* _TASK GOAL_
Print out all of the records exactly; no picture belongs in the result.

(SOURCE RECORDS begins)

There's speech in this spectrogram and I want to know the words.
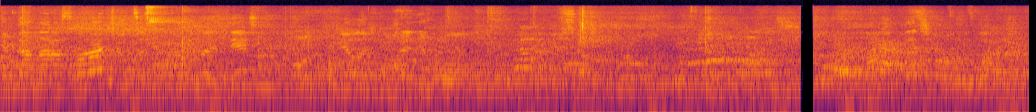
Когда она разворачивается, ты уже здесь делаешь движение голову. И все. Наша задача его разблокировать.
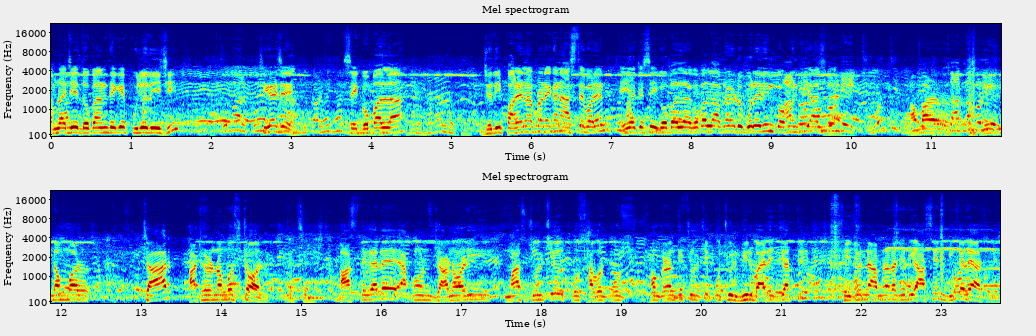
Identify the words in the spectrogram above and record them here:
আমরা যে দোকান থেকে পুজো দিয়েছি, ঠিক আছে? সেই গোপালদা যদি পারেন আপনারা এখানে আসতে পারেন। এই হচ্ছে সেই গোপালদা। গোপালদা, আপনারা একটু বলে দিন কখন কি আসবে আমার নম্বর চার, আঠেরো নম্বর স্টল। আচ্ছা। আসতে গেলে এখন জানুয়ারি মাস চলছে, ও সাগর পৌষ সংক্রান্তি চলছে, প্রচুর ভিড় বাইরের যাত্রী। সেই জন্য আপনারা যদি আসেন, বিকেলে আসবেন।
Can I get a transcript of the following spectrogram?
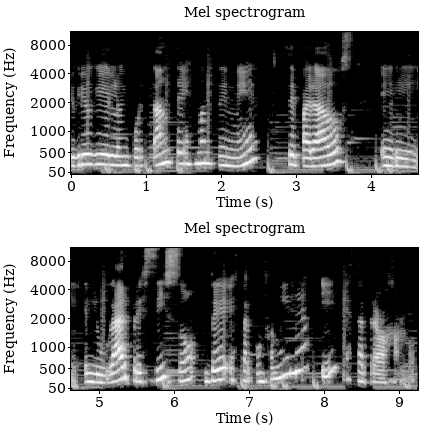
yo creo que lo importante es mantener separados el, el lugar preciso de estar con familia y estar trabajando.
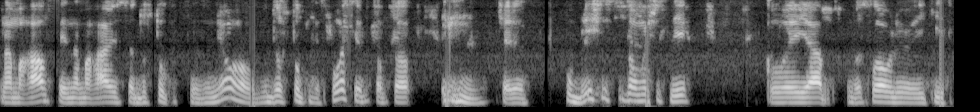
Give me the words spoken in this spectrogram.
намагався і намагаюся достукатися до нього в доступний спосіб, тобто через публічність, в тому числі, коли я висловлюю якісь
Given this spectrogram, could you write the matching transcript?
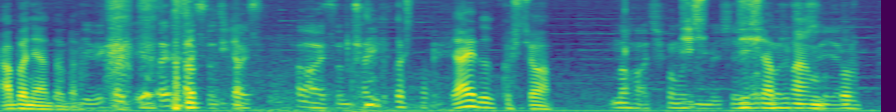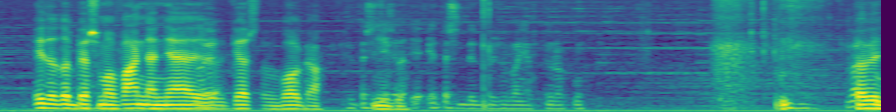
Albo nie, dobra. Nie wiem, chodź, chodź, chodź stąd, chodź. Chodź stąd. Ja idę do kościoła. No chodź, Dziś, pomóżmy się, dzisiaj może przeżyjemy. Idę do bierzmowania, nie No ja- wierzę w Boga. Ja też, niby. ja, ja też idę do bieżowania w tym roku. To widzisz.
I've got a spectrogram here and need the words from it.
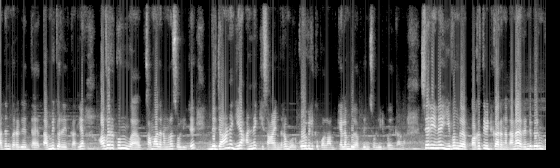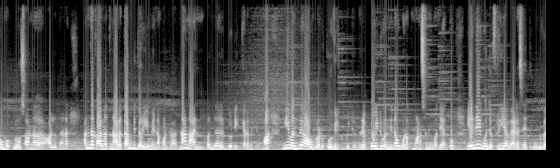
அதன் பிறகு த- தம்பிதுரை இருக்கார் இல்லையா அவருக்கும் சமாதானம்லாம் சொல்லிட்டு இந்த ஜானகியை அன்னைக்கு சாயந்தரம் ஒரு கோவிலுக்கு போகலாம் கிளம்பு அப்படின்னு சொல்லிட்டு போயிருக்காங்க. சரின்னு இவங்க பக்கத்து வீட்டுக்காரங்க தானே ரெண்டு பேரும் ரொம்ப க்ளோஸான ஆளு தானே அந்த காரணத்தினால தம்பித்துறையும் என்ன சொல்கிறாருன்னா நான் வந்து டியூட்டிக்கு கிளம்பிக்கிறேம்மா. நீ வந்து அவங்களோட கோவிலுக்கு போயிட்டு வந்துரு. போயிட்டு வந்தீங்கன்னா உனக்கு மனசு நிம்மதியா இருக்கும். என்னையும் கொஞ்சம் ஃப்ரீயாக வேலை செய்யறதுக்கு விடுவ.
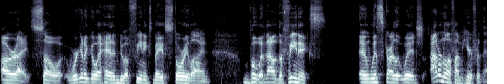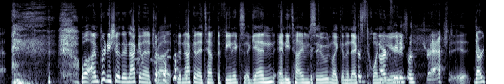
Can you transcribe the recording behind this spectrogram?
all right, so we're gonna go ahead and do a Phoenix based storyline, but without the Phoenix and with Scarlet Witch, I don't know if I'm here for that. Well, I'm pretty sure they're not gonna try. they're not gonna attempt the Phoenix again anytime soon. Like in the next twenty Dark years. Phoenix was trash. Uh, Dark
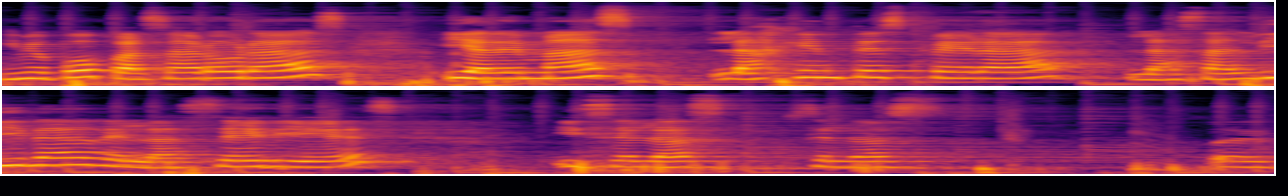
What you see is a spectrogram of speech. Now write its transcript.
y me puedo pasar horas y además la gente espera la salida de las series y se las se las eh,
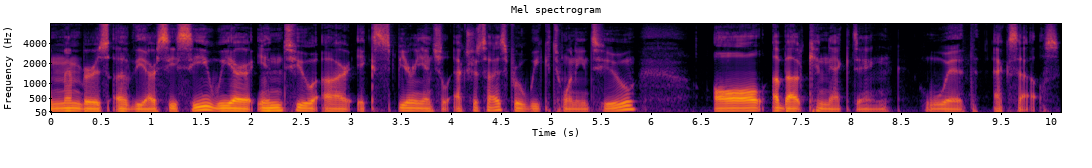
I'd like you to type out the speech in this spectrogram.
members of the RCC, we are into our experiential exercise for week 22, all about connecting with exiles.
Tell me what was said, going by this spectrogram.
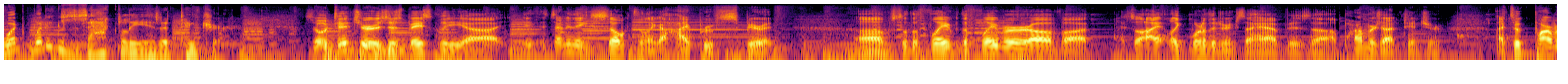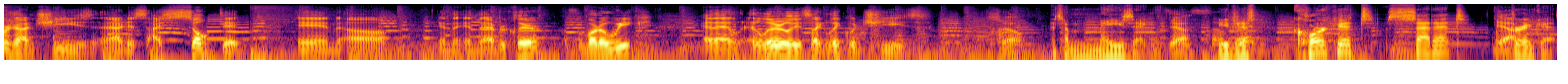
What what exactly is a tincture? So a tincture is just basically uh, it's anything soaked in like a high proof spirit. Um, so the flavor the flavor of uh, so I like one of the drinks I have is uh, a Parmesan tincture. I took Parmesan cheese and I just I soaked it in um, in the in the Everclear for about a week, and then it, literally it's like liquid cheese. So It's amazing. yeah. So you just cork it, set it, Yeah. drink it.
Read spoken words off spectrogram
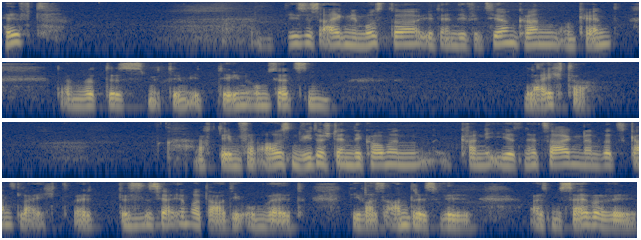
hilft. Dieses eigene Muster identifizieren kann und kennt, dann wird es mit dem Ideen umsetzen leichter. Nachdem von außen Widerstände kommen, kann ich jetzt nicht sagen, dann wird es ganz leicht, weil das mhm. ist ja immer da, die Umwelt, die was anderes will, als man selber will.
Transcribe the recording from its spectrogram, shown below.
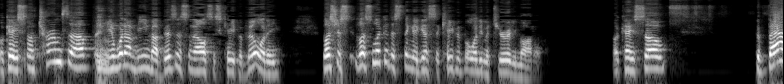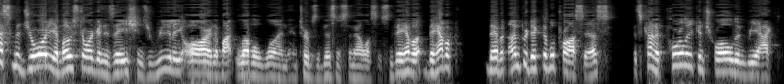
Okay, so in terms of you know, what I mean by business analysis capability, Let's just let's look at this thing against the capability maturity model. Okay, so the vast majority of most organizations really are at about level one in terms of business analysis. They have a they have a they have an unpredictable process. It's kind of poorly controlled and reactive.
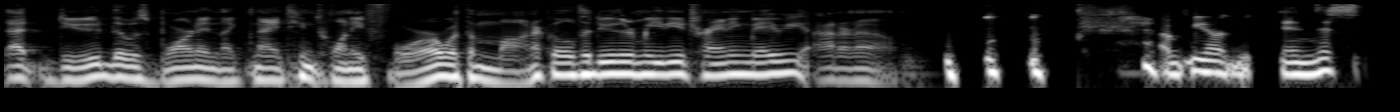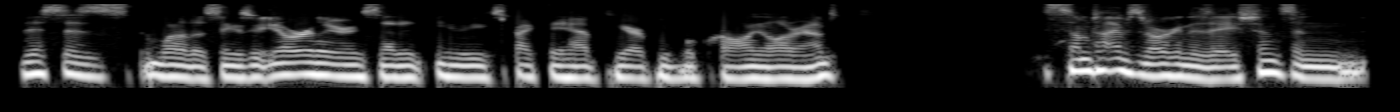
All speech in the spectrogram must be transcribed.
that dude that was born in like 1924 with a monocle to do their media training maybe? I don't know. Um, you know, and this this is one of those things. You know, earlier I said you know, you expect they have PR people crawling all around. Sometimes in organizations, and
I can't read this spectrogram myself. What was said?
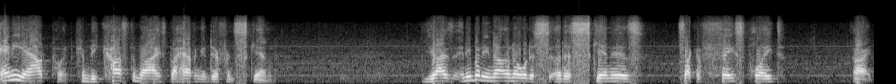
Any output can be customized by having a different skin. You guys, anybody know what a, what a skin is? It's like a faceplate. All right.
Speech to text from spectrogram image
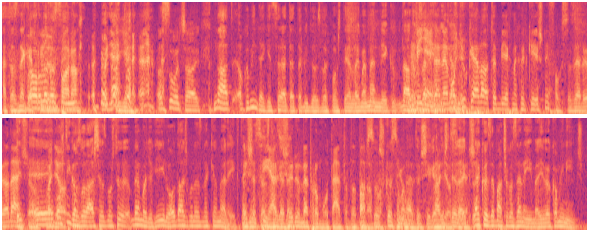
Hát az neked Arról külön para. Ugye? Igen. A szócsaj. Na hát, akkor mindenkit szeretettel üdvözlök most tényleg, mert mennék. Figyelj, de nem mondjuk el a többieknek, hogy késni fogsz az előadásra? eh, Vagy most a, igazolás, ez most ben vagyok élő adásban, ez nekem elég. és a színházi sűrűn bepromótáltad a darabot. Abszolút, köszönöm a lehetőséget, és tényleg legközelebb már csak a zenéimmel jövök, ami nincs.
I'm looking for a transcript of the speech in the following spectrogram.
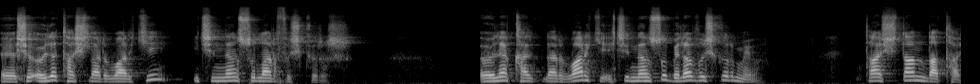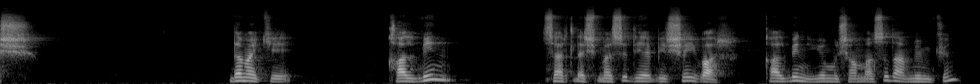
e, şey, öyle taşlar var ki içinden sular fışkırır. Öyle kalpler var ki içinden su bile fışkırmıyor. Taştan da taş. Demek ki kalbin sertleşmesi diye bir şey var. Kalbin yumuşaması da mümkün.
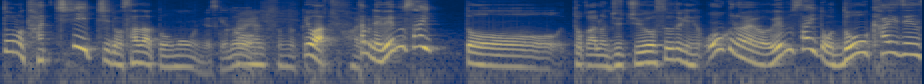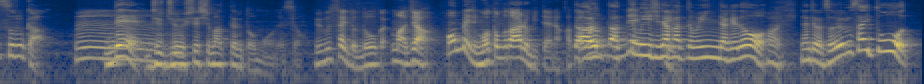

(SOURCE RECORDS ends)

* _TASK OUTPUT_
There's speech in this spectrogram and I want to know the words.
Когда она разворачивается, ты уже здесь делаешь движение голову. И все. Наша задача его разблокировать.
Identify the words in the spectrogram above and record them here:
আমরা যে দোকান থেকে পুজো দিয়েছি, ঠিক আছে? সেই গোপালদা যদি পারেন আপনারা এখানে আসতে পারেন। এই হচ্ছে সেই গোপালদা। গোপালদা, আপনারা একটু বলে দিন কখন কি আসবে আমার নম্বর চার, আঠেরো নম্বর স্টল। আচ্ছা। আসতে গেলে এখন জানুয়ারি মাস চলছে, ও সাগর পৌষ সংক্রান্তি চলছে, প্রচুর ভিড় বাইরের যাত্রী। সেই জন্য আপনারা যদি আসেন, বিকেলে আসবেন।
Can I get a transcript of the following spectrogram?
yo creo que lo importante es mantener separados el, el lugar preciso de estar con familia y estar trabajando.
Give me the words spoken in this spectrogram.
намагався і намагаюся достукатися до нього в доступний спосіб, тобто через публічність, в тому числі, коли я висловлюю якісь
Given this spectrogram, could you write the matching transcript?
Albo nie, dobra. Nie wiem, chodź, chodź, chodź stąd, chodź. Chodź stąd. Ja idę do kościoła. No chodź, Dziś, pomóżmy się, dzisiaj może przeżyjemy. Idę do bierzmowania, nie No ja- wierzę w Boga. Ja też, niby. ja, ja też idę do bieżowania w tym roku. To widzisz.
I've got a spectrogram here and need the words from it.
அதன் பிறகு த- தம்பிதுரை இருக்கார் இல்லையா அவருக்கும் சமாதானம்லாம் சொல்லிட்டு இந்த ஜானகியை அன்னைக்கு சாயந்தரம் ஒரு கோவிலுக்கு போகலாம் கிளம்பு அப்படின்னு சொல்லிட்டு போயிருக்காங்க. சரின்னு இவங்க பக்கத்து வீட்டுக்காரங்க தானே ரெண்டு பேரும் ரொம்ப க்ளோஸான ஆளு தானே அந்த காரணத்தினால தம்பித்துறையும் என்ன சொல்கிறாருன்னா நான் வந்து டியூட்டிக்கு கிளம்பிக்கிறேம்மா. நீ வந்து அவங்களோட கோவிலுக்கு போயிட்டு வந்துரு. போயிட்டு வந்தீங்கன்னா உனக்கு மனசு நிம்மதியா இருக்கும். என்னையும் கொஞ்சம் ஃப்ரீயாக வேலை செய்யறதுக்கு விடுவ.
Can you transcribe the recording behind this spectrogram?
all right, so we're gonna go ahead and do a Phoenix based storyline, but without the Phoenix and with Scarlet Witch, I don't know if I'm here for that. Well, I'm pretty sure they're not gonna try. they're not gonna attempt the Phoenix again anytime soon. Like in the next twenty Dark years. Phoenix was trash. Uh, Dark
What you see is a spectrogram of speech. Now write its transcript.
y me puedo pasar horas y además la gente espera la salida de las series y se las se las eh,
I'd like you to type out the speech in this spectrogram.
members of the RCC, we are into our experiential exercise for week 22, all about connecting with exiles.
Tell me what was said, going by this spectrogram.
What what exactly is a tincture? So a tincture is just basically uh, it's anything soaked in like a high proof spirit. Um, so the flavor the flavor of uh, so I like one of the drinks I have is uh, a Parmesan tincture. I took Parmesan cheese and I just I soaked it in um, in the in the Everclear for about a week, and then it, literally it's like liquid cheese. So It's amazing. yeah. So you just cork it, set it, Yeah. drink it.
Read spoken words off spectrogram
hilft. Dieses eigene Muster identifizieren kann und kennt, dann wird es mit dem Ideen umsetzen leichter. Nachdem von außen Widerstände kommen, kann ich jetzt nicht sagen, dann wird es ganz leicht, weil das mhm. ist ja immer da, die Umwelt, die was anderes will, als man selber will.
Transcribe the recording from its spectrogram, shown below.
Okay, so in terms of you know, what I mean by business analysis capability, Let's just let's look at this thing against the capability maturity model. Okay, so the vast majority of most organizations really are at about level one in terms of business analysis. They have a they have a they have an unpredictable process. It's kind of poorly controlled and reactive.
All speech in the spectrogram must be transcribed.
that dude that was born in like 1924 with a monocle to do their media training maybe? I don't know. Um, you know, and this this is one of those things. You know, earlier I said you know, you expect they have PR people crawling all around. Sometimes in organizations, and
I can't read this spectrogram myself. What was said?
Any output can be customized by having a different skin. You guys, anybody know what a, what a skin is? It's like a faceplate. All right.
Speech to text from spectrogram image
Hát az neked Arról külön para. Ugye? Igen. A szócsaj. Na hát, akkor mindenkit szeretettel üdvözlök most tényleg, mert mennék. Figyelj, de nem mondjuk el a többieknek, hogy késni fogsz az előadásra? eh, Vagy most a, igazolás, ez most ben vagyok élő adásban, ez nekem elég. és a színházi sűrűn bepromótáltad a darabot. Abszolút, köszönöm a lehetőséget, és tényleg legközelebb már csak a zenéimmel jövök, ami nincs.
I'm looking for a transcript of the speech in the following spectrogram.
e, şey, öyle taşlar var ki içinden sular fışkırır. Öyle kalpler var ki içinden su bile fışkırmıyor. Taştan da taş. Demek ki kalbin sertleşmesi diye bir şey var. Kalbin yumuşaması da mümkün.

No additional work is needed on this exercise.